The hot springs terraces are one of the most accessible and incredible features of natural wonder in the park. Close to the park's headquarters, you can see them from afar, as they are a patch of white on a dark hill. A boardwalk trail will take you up, down, and close to the springs.
How were they born?
Well... as I said earlier, Yellowstone is in fact living under a magma chamber. When ground water seeps down, it comes in contact with carbon dioxide rising from the chamber. Some of the carbon will dissolve in the hot water and form a mild acidic solution. This mix will dissolve the limestone as it slowly makes its way up through the rock layers as a hot spring. When the steams comes up, the water is released but the limestone becomes solid and makes a deposit forming the terrace travertine we can see today.

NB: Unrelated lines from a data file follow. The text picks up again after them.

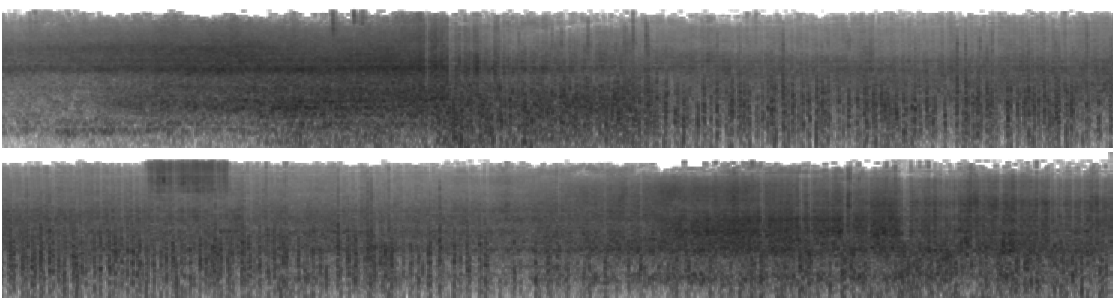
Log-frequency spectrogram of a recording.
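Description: Passenger train running at speed, heard from inside the carriage by an open window: a steady rush of wind across the microphone over the clatter of wheels on the rails. It grows louder over the first few seconds.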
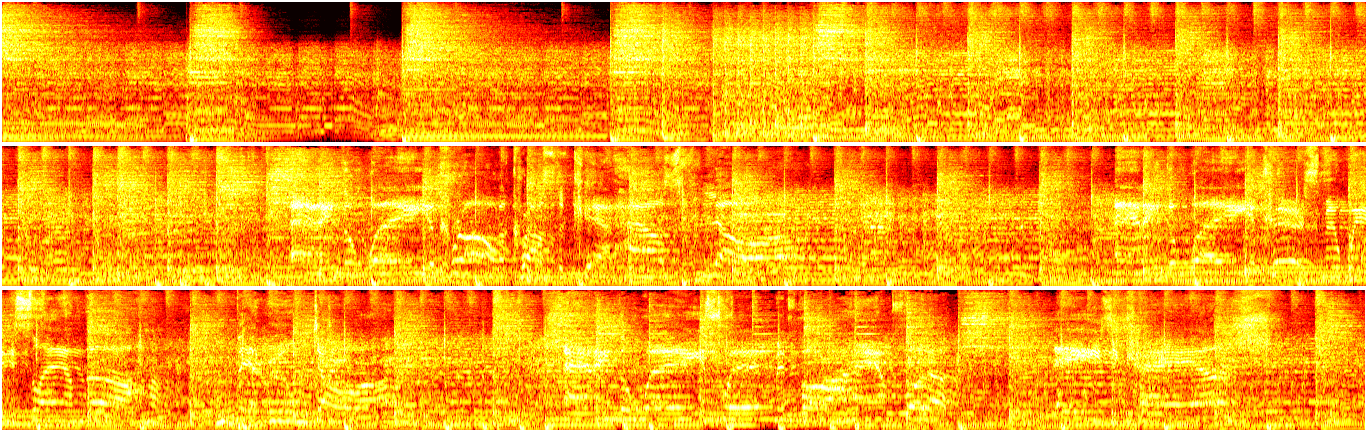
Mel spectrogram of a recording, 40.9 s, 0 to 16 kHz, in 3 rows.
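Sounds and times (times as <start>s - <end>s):
loud dense rock song with full band: 0.0s - 40.9s.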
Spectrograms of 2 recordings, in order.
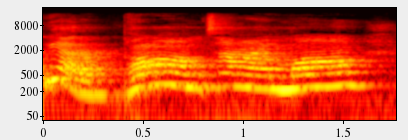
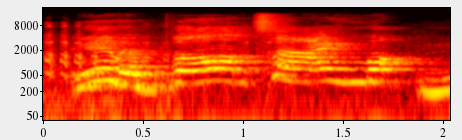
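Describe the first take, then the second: First: It is said in a low, deep voice. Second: It is said in a higher, lighter voice.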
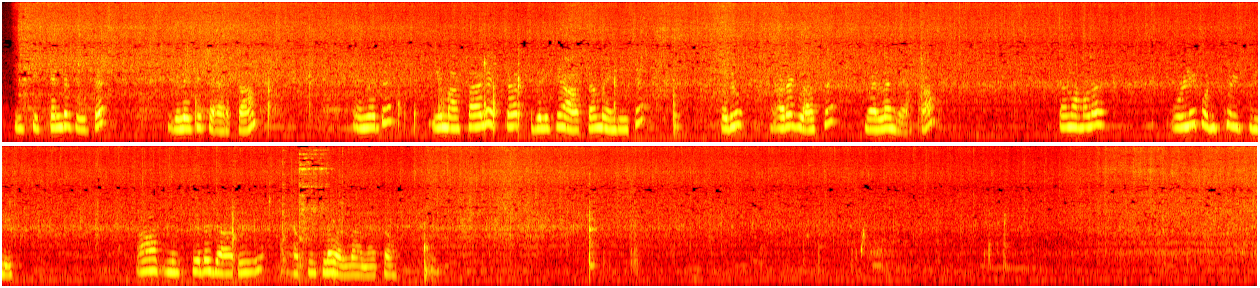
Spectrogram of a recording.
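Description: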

Seeing the springs from the first time is quite amazing, especially when one is active (they are not active all the time; when we were there, the activity was quite low and it can remain like that for years). One of the first things you will notice is the smell of rotten eggs so characteristic for hot springs.
The colours, diversity of formations, and eeriness are things to behold. With names such as Palette, New Blue, Minerva, Jupiter, etc., this is a place that is out of this world. We only visited the Lower Terraces, as we had to be home before dark, but the higher terraces can be accessed by a road.
When visiting, please be careful. Do not get off the boardwalk, as you may be scalded by hot water and steam. This is not a joke; some deaths have been reported.
You can get more information about the spring at http://www.nps.gov/yell/tours/mammoth/index.htm